My overall message in China boiled down to this: If your goal is to turn out billionaires, then concentrate on growing GDP by giving control of the economy to profit-maximizing corporations. If your goal is instead to increase the well-being of people and the Earth, then abandon GDP as a relevant indicator and focus instead on growing indicators of the outcomes you want while shifting power to people and community.
Seems like a rather straightforward choice for a government dedicated to an ecological civilization and workers’ well-being. Indeed, it would seem to be such for all governments that presume to represent the interests of their people. Given the extent to which my message challenged the official commitment to growing consumption to grow GDP, it seemed to get a remarkably positive hearing.
We assume that once elected, the new president will single-handedly wipe away the corruption.
Surely politicians like Bernie Sanders and Elizabeth Warren don’t sound constrained. But no one among the current candidates is suggesting that we abandon GDP as our primary measure of economic performance. While some have called to break up big tech giants, no one suggests we break up and restructure all big corporations and subordinate them to the communities in which they do business. And no one is suggesting restructuring urban areas so that most people have no need of cars.

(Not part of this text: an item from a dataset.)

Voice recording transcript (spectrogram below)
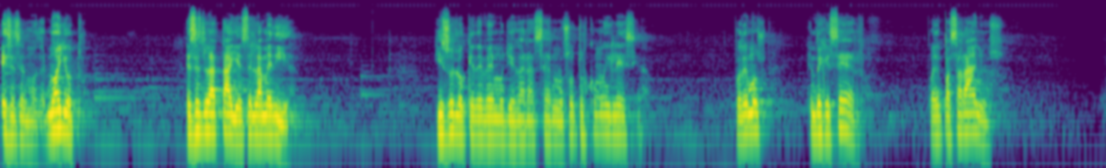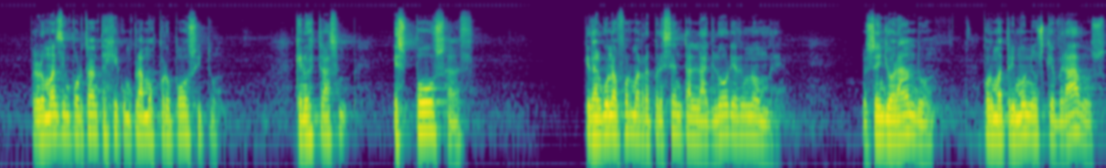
Ese es el modelo, no hay otro. Esa es la talla, esa es la medida. Y eso es lo que debemos llegar a hacer nosotros como iglesia. Podemos envejecer, pueden pasar años, pero lo más importante es que cumplamos propósito, que nuestras esposas que de alguna forma representan la gloria de un hombre, no estén llorando por matrimonios quebrados,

Yet corporate media pundits dismiss “unserious” proposals, such as Medicare for All and increasing taxes on corporations, as too extremist to win against presumably mainstream Republicans, who want to eliminate all public health care and environmental regulations, continue to separate children from their parents at the border, block any meaningful reform of gun laws, and are working to make abortion illegal nationwide.
Our political system has become so deeply divided by a psychopathic fringe intent on growing their own fortunes that we can’t even assure all Americans have access to basic health care and a quality education, let alone an adequate means of living in return for honest labor. We are so caught up in debates about who is most oppressed and who most deserves what reparations that we don’t even ask how we might create a society free from oppression in which all people can have lives of material sufficiency and spiritual abundance on a beautiful and healthy Earth.
We act as if we believe that we need only figure out who among 20 candidates has all the best answers to the problems that confront us. We assume that once elected, the new president will single-handedly wipe away the corruption, restore the integrity and competence of government, secure the health of the environment, liberate the oppressed, and secure good jobs for all in the face of relentless opposition from powerful psychopaths protecting their interests.
We should be spending far less time debating the relative merits of 20 presidential candidates, and far more time bridging all the divides that separate us. We should be building an unstoppable movement of the world’s people that crosses all boundaries, united in a commitment to create a world that truly works for all. The deep transformation of culture, institutions, technology, and infrastructure on which our common future depends will be a difficult struggle and will require persistent and determined support from powerful social movements.
We the people will need to lead that discussion and demand that the politicians follow. We will need to frame the possibilities of that future and the path to its achievement through countless overlapping conversations in forums open to everyone.
Let us not be distracted from that cause by political debates structured by corporate media to divert our attention from proposals that might break the power of the corrupt system. It is a tall order, but so, too, at this moment is human survival.